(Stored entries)
—————
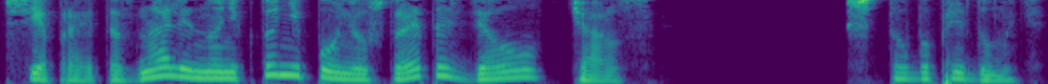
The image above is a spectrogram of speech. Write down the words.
все про это знали, но никто не понял, что это сделал Чарльз. Чтобы придумать.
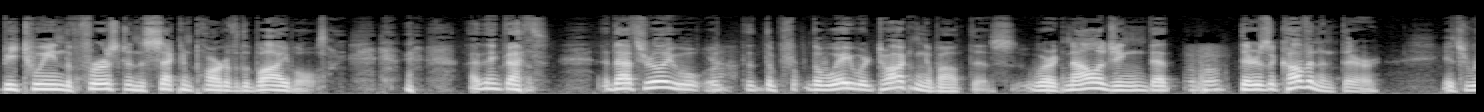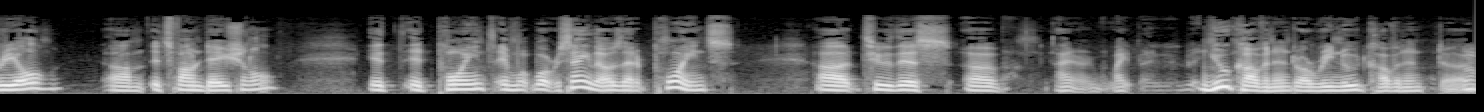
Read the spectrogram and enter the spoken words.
between the first and the second part of the Bible. I think that's that's really w the, the the way we're talking about this. We're acknowledging that there's a covenant there. It's real. Um, it's foundational. It it points, and what, what we're saying though is that it points uh, to this uh, I don't know, my, new covenant or renewed covenant uh,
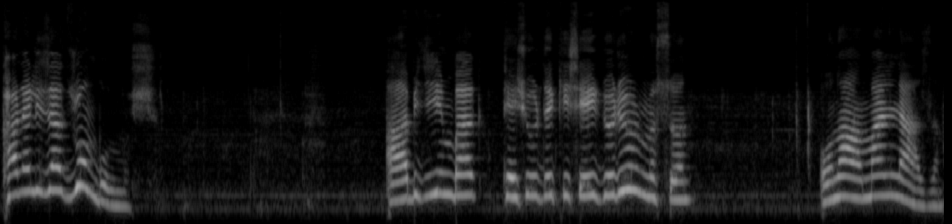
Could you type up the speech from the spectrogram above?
kanalizasyon bulmuş. Abiciğim bak teşhürdeki şeyi görüyor musun? Onu alman lazım.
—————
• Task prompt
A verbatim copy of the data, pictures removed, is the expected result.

• Your response
The image above is a spectrogram of speech. Write down the words.
все про это знали, но никто не понял, что это сделал Чарльз. Чтобы придумать.
Read the spectrogram and enter the spoken words.
between the first and the second part of the Bible. I think that's that's really w the, the the way we're talking about this. We're acknowledging that there's a covenant there. It's real. Um, it's foundational. It it points, and what, what we're saying though is that it points uh, to this uh, I don't know, my, new covenant or renewed covenant uh,
Could you type up the speech from the spectrogram above?
kanalizasyon bulmuş. Abiciğim bak teşhürdeki şeyi görüyor musun? Onu alman lazım.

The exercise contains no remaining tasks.